For good measure we wanted to fully document a brew that met traditional numbers for a properly extracted brew. We ground finer, had a coffee to water ratio of 1:15.79, and had a final TDS of 1.46. The aroma had folks from across the lab turning their heads. Bursting out of the cup were notes of perfume, rose, fudge, pine, and ginger. All these notes were present in the other brews, but the volume was cranked to almost overwhelming levels. 

We recommend a slightly lower TDS to help reign in the power of this coffee. But if the wildness is what you’re after, hit those more traditional marks. 

Coffee Background

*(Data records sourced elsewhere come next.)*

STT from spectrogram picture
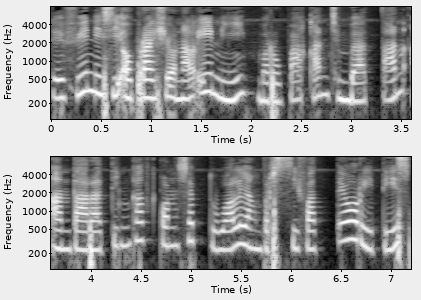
Definisi operasional ini merupakan jembatan antara tingkat konseptual yang bersifat teoritis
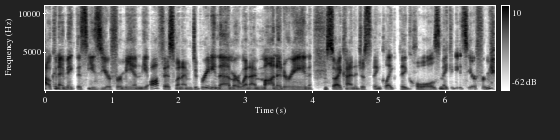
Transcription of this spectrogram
how can I make this easier for me in the office when I'm debriding them or when I'm monitoring. So I kind of just think like big holes make it easier for me.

For such a naturally gifted department as Quindío, precious few coffees seem to make it out into the world. Quindío is Colombia’s second-smallest department by size, making up only about 0.2% of the national territory. It’s location, however, right on the central cordillera of Colombia’s vast Andes divide, and centrally between the country’s largest and most influential cities (Bogotá, Medellín, and Cali), give it a high volume of tourist traffic, coffee industry, airline commuters, and idyllic getaways in the form of brightly painted mountain towns, natural reserves, and high elevation tropical landscapes throughout. Almost the entire department is mountainous, its lowest elevations still over 1000 meters, and is dense with coffee plantations, from the small to the large and ambitious.  Finca Campo Hermoso is a 15-hectare farm outside of Circasia, only a few kilometers north of Quindío’s capital city Armenia. It’s owner, Edwin Noreña, is an agroindustrial engineer by trade with graduate-level studies in biotechnology. Edwin is a well-connected and highly aspirational coffee producer who focuses on cultivating very specific varieties paired with very specific processing methods designed to express the most surprising, memorable, and delicious coffees possible within his resources. Finca Campo Hermoso concentrates on growing cultivars far apart from the nationally-distributed hybrids, or traditional Caturra: the farm has in production pink bourbon, yellow bourbon, bourbon sidra, gesha, and Cenicafe 1, a resistant hybrid developed by Cenicafé, Colombia’s national coffee research institute. The resulting coffees are marketed under “El Alquimista”, Edwin’s personal brand for his microlots, which have featured in barista competitions and choosy roasters around the world.  The gesha variety needs no introduction in the specialty world, although it’s worth mentioning that despite wide experimentation in Colombia among growers it has yet to achieve the same level of appreciation here than elsewhere, which is surprising given the level of experience throughout Colombia’s coffee sector. It does, however, have its moments.   Edwin’s process for this particular gesha is a combination of steps that he calls “black honey double carbonic maceration ginger sundried”, which uses a combination of anaerobic cherry fermentation, mucilage fermentation, and a traditional honey process to achieve the final profile. Once picked, the gesha cherries are fermented in a sealed tank deprived of oxygen to allow the fruit to soften and sugars to peak, after which the cherries are depulped and fermented anaerobically a second time with the addition of ginger. After the second, scented fermentation is complete, the coffee is moved to raised screen beds to dry in the sun as a “black” (high mucilage) honey. The result is an intensely-flavored coffee with dark dried fruit notes as well as anise, florals, and a viscous mouthfeel.  Oxygen-deprived, or “anaerobic” fermentation environments like the above have gained traction among processing wonks in coffee for the unique flavors and tanginess they can add, as well as creating exaggerated characteristics in the cup compared to what we’re used to. Edwin, by investing in his processing knowhow, is able to produce a wide variety of cup profiles from a small parcel of land, further expanding cuppers’ expectations of Quindío coffees and evolving the standards of his peers, not to mention boosting the notoriety of Campo Hermoso and the 30 families that contribute work to the farm.